- Opening Delimiter -

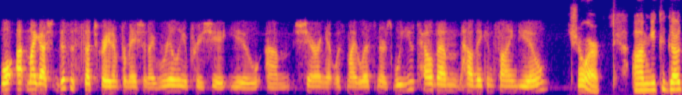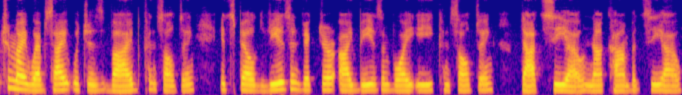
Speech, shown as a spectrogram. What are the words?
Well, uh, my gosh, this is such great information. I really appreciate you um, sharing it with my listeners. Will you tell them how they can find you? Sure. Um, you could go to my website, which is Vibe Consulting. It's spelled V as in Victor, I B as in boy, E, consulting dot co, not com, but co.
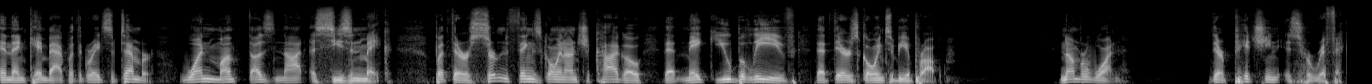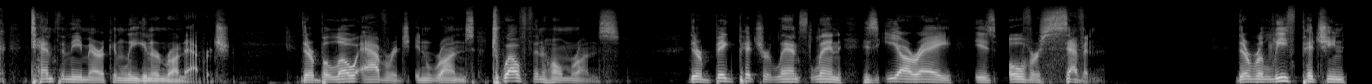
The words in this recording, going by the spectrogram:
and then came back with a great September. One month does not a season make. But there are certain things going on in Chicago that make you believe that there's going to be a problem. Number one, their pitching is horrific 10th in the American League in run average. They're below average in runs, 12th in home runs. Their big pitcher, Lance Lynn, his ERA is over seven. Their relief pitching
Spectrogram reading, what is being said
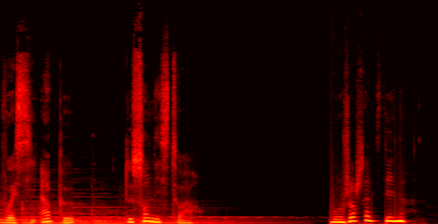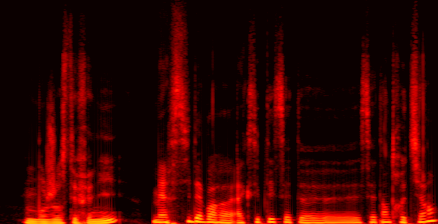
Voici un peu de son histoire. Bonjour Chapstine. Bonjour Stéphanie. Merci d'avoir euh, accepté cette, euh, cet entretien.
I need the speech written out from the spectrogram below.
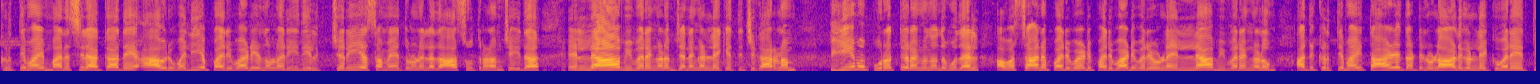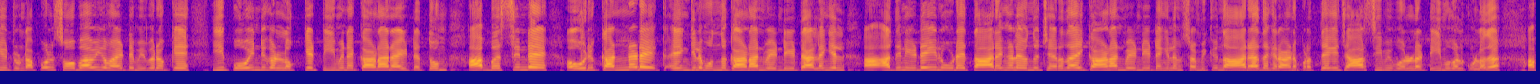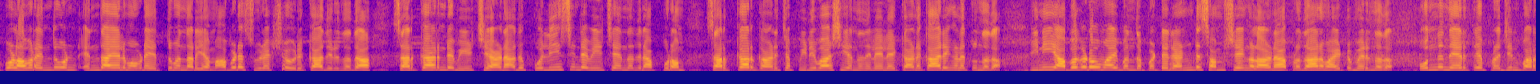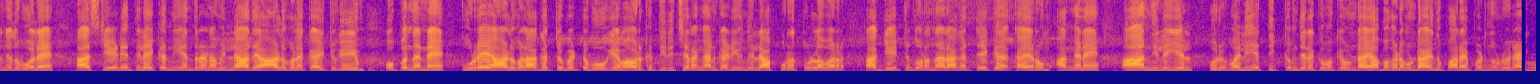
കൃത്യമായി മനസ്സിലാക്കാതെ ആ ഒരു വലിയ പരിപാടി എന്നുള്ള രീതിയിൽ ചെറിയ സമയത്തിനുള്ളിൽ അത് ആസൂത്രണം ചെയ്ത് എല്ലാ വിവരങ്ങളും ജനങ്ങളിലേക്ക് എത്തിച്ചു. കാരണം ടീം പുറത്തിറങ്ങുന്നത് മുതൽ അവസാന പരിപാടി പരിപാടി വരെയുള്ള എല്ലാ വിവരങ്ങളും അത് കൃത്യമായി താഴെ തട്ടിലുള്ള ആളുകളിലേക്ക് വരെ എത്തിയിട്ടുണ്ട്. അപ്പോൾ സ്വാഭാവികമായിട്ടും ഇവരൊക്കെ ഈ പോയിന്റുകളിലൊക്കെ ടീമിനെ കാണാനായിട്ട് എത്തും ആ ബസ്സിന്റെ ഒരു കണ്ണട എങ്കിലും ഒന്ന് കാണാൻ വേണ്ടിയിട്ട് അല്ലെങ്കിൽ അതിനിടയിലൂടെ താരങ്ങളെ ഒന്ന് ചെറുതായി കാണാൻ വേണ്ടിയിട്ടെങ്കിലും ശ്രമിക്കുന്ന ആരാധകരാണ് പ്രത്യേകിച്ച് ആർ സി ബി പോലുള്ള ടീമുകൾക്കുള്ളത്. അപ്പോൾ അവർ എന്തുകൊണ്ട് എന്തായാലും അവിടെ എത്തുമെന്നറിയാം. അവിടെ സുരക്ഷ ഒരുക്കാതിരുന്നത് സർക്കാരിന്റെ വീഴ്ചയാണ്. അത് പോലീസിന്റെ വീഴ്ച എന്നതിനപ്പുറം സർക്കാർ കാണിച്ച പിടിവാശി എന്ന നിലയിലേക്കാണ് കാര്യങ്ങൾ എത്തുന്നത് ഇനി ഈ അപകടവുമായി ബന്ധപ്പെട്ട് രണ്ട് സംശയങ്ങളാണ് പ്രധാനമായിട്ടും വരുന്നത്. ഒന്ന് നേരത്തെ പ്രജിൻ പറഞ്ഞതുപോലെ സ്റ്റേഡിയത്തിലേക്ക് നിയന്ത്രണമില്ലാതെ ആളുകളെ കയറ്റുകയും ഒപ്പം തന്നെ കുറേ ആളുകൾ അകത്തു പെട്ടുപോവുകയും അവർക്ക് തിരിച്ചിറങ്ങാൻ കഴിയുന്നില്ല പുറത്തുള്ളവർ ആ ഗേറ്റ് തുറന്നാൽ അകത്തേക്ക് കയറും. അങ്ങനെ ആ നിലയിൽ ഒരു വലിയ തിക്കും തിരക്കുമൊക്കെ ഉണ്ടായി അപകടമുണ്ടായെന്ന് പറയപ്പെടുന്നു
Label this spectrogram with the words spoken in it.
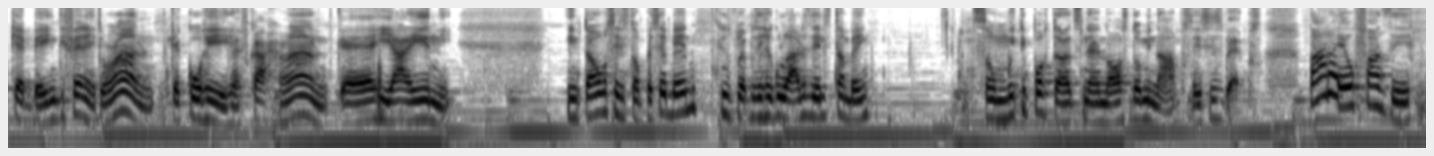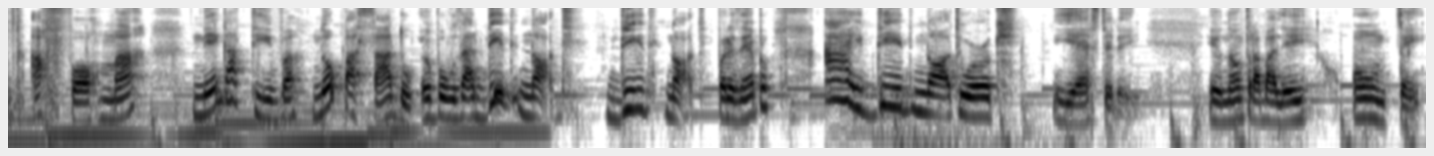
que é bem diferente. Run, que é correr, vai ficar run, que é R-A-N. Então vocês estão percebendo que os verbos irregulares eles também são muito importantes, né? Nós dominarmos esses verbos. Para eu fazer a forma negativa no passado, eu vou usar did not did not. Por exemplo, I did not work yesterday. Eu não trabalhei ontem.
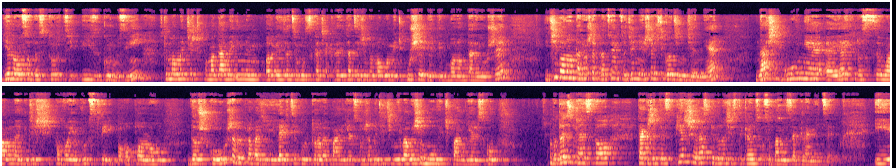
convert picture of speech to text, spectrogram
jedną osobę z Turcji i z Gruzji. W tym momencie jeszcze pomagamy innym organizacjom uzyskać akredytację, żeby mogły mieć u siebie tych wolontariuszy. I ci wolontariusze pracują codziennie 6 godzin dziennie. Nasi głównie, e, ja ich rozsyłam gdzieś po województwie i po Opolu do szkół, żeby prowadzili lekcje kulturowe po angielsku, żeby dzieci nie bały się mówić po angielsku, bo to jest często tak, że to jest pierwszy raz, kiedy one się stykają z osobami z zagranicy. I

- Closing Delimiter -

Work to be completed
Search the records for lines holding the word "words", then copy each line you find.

Solution for this task
Speech, shown as a spectrogram. What are the words?
The words in this recording, going by the spectrogram:
Label this spectrogram with the words spoken in it.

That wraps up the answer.